            The twin antidote of God’s light is God’s truth.  Again, the truth we are interested in and desperately need is not human in origin, but truth that comes from God.  The truth, like His light, comes through God’s word, and it is what sets us free.  This is the truth that He loves us, and that in Him there is hope.  His hope comes to us smiling and unlocks the door, so we may enter His light and His truth.
            Put your hope in God.  Praise Him as Your Savior and Lord.  Let His light dispel the darkness.  Let His truth settle your sorrow.  Then the turmoil will subside, so that peace may return and again reside within.

Father, On those days when darkness and uncertainty are strong in attendance, help us to remember that our hope is in You, and help us to turn especially to Your word where we will find the light and the truth we need.  Amen.

Tuesday, April 3, 2012

All or Not
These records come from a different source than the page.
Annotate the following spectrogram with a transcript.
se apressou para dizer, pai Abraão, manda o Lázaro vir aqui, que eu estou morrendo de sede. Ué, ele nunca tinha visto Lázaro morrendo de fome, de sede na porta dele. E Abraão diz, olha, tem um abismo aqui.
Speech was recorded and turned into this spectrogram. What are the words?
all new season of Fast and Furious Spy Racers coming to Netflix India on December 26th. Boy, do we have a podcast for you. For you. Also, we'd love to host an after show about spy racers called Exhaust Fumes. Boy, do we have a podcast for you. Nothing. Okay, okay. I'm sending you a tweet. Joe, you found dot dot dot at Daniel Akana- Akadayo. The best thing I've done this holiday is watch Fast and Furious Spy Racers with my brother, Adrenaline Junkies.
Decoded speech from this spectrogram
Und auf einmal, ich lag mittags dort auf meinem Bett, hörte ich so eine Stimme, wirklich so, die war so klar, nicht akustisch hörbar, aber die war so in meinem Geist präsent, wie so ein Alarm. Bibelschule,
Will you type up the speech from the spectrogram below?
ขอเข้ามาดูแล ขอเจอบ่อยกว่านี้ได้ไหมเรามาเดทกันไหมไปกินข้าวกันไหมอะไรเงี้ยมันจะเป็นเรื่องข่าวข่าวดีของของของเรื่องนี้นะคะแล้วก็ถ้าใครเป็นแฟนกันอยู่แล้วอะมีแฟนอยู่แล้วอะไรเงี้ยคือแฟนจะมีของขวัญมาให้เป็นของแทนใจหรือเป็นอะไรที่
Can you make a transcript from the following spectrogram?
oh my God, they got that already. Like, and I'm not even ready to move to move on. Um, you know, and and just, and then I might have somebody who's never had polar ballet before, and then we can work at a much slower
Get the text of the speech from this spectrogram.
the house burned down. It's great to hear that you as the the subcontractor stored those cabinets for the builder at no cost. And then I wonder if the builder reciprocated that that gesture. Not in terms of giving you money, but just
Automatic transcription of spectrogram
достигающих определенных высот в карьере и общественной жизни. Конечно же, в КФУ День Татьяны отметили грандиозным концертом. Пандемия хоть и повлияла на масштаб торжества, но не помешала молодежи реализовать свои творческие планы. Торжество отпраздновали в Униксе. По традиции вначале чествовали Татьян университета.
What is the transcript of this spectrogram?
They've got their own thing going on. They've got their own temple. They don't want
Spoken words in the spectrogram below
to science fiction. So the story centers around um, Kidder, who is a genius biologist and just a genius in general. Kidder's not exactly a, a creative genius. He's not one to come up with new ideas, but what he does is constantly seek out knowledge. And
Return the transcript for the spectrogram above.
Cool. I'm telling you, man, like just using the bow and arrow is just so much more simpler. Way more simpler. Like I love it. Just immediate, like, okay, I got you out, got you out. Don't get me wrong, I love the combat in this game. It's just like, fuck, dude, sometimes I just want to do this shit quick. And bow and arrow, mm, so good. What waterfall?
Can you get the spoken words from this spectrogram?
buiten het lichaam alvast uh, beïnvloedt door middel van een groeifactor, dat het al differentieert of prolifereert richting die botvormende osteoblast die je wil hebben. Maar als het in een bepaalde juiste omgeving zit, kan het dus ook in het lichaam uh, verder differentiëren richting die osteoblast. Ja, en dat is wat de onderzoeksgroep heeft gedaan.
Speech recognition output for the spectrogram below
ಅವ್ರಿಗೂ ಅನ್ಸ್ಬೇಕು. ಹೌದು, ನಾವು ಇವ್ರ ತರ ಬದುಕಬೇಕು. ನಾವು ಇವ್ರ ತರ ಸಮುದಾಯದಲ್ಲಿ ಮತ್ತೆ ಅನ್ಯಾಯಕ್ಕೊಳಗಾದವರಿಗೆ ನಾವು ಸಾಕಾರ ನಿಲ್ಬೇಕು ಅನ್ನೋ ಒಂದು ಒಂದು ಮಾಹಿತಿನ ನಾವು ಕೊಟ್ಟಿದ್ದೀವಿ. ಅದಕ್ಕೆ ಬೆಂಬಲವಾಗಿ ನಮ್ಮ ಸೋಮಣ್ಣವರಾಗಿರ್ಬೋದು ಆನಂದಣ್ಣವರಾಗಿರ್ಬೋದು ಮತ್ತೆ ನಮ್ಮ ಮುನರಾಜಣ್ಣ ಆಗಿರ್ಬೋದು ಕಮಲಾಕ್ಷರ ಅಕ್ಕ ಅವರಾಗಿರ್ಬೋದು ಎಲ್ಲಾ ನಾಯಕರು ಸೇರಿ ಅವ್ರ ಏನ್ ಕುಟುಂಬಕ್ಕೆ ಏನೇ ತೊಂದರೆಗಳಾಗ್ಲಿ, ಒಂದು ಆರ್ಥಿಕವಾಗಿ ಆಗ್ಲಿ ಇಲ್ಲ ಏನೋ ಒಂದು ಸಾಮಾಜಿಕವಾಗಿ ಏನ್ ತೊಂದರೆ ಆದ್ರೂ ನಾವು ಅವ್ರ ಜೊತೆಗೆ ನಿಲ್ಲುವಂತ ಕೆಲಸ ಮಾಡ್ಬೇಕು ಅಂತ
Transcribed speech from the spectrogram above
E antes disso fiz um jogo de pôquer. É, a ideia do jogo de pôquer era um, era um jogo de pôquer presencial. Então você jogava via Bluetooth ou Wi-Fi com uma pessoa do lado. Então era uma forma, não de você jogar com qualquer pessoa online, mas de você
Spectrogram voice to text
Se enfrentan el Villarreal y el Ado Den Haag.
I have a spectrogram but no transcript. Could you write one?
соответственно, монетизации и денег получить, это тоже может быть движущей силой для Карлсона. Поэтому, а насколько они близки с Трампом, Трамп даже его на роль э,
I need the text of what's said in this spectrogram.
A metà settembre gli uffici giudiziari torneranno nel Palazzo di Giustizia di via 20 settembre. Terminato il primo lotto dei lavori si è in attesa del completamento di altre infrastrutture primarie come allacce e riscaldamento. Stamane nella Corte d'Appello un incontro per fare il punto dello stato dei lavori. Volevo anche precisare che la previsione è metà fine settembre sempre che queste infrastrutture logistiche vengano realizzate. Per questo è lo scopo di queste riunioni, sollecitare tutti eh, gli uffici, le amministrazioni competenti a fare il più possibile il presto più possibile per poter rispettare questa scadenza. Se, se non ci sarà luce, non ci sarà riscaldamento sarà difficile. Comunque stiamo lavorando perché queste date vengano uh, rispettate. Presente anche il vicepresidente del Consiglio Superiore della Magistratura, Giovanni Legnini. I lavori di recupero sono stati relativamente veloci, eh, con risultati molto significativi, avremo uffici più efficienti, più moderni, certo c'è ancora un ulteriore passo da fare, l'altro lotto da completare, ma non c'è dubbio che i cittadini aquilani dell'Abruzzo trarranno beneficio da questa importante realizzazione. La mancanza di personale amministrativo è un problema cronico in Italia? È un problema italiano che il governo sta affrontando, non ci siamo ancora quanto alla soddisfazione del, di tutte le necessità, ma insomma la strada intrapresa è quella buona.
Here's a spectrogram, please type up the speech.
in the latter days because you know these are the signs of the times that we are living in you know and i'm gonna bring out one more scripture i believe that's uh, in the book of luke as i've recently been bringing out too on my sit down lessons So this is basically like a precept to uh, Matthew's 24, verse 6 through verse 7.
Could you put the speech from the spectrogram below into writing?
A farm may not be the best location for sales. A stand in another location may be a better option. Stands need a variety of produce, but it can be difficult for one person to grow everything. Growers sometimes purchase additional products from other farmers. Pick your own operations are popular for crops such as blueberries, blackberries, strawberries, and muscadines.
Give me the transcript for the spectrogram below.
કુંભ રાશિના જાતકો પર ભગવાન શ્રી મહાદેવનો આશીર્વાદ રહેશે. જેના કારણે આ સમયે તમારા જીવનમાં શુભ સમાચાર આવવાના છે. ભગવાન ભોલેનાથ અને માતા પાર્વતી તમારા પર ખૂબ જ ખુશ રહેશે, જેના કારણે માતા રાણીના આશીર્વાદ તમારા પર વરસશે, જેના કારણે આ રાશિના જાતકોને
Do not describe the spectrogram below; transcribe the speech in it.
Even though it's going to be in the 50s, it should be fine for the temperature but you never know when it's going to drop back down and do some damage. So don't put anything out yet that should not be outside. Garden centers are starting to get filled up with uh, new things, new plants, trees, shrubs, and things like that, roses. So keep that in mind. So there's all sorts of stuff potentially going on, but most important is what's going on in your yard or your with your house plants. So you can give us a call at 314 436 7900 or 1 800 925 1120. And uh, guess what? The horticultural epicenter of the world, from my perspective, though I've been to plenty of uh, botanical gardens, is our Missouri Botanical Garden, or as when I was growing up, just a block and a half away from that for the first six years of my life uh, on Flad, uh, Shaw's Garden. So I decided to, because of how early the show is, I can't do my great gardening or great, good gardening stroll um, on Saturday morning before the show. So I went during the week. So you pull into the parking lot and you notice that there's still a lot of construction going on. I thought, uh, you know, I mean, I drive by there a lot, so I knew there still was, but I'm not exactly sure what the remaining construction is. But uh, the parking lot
“The person who loves father or mother more than Me is not worthy of Me; the person who loves son or daughter more than Me is not worthy of Me.  And whoever doesn’t take up his cross and follow Me is not worthy of Me.  Anyone finding his life will lose it, and anyone losing his life because of Me will find it.” (Matthew 10:37-39)

            One of the most fruitful discussions you can have with yourself occurs when you answer the question: What does it mean to be a Christian?  How is a Christian defined?  That question, by necessity, leads to a lateral question: How did Jesus define a Christian since He is the Author and Finisher of our faith?  After all, it’s His definition that counts.
            Jesus defined a Christian essentially in the verse above along with its preceding paragraph.  A Christian is a believer, follower, and disciple of Jesus, one who loves Him and follows Him regardless of anything or anyone else, one who does not seek his or her own life, but seeks the Lord.  A Christian is one who is committed to a faith relationship with Jesus that impacts every aspect of his or her life.
            This concept may challenge some of the thinking in our society.  For example, one popular idea today suggests that people “make Jesus a part of your life.”  The idea behind this is that we each have a life segmented into various facets – family, work, social activity, education, religion, and so on – and thus we are to invite Jesus into our hearts to make Him “a part” of our lives.  We give Him a room in the house, so to speak.  When you hold this idea up to the light in one hand, and then hold the previous idea up to the light and compare the two, you discover that they do not, in fact, match.
            This being the case, maybe we need to consider what we can do to help others see the reality of the true teaching of Jesus so they can make some adjustments in their message.  Jesus does not want to be “part” of your life; He wants to be “central” to your life.  

Lord, You are our life.  Apart from You we have no life. Our desire is that You be central in our lives, and that every aspect of our lives revolve around our relationship with You.  Amen.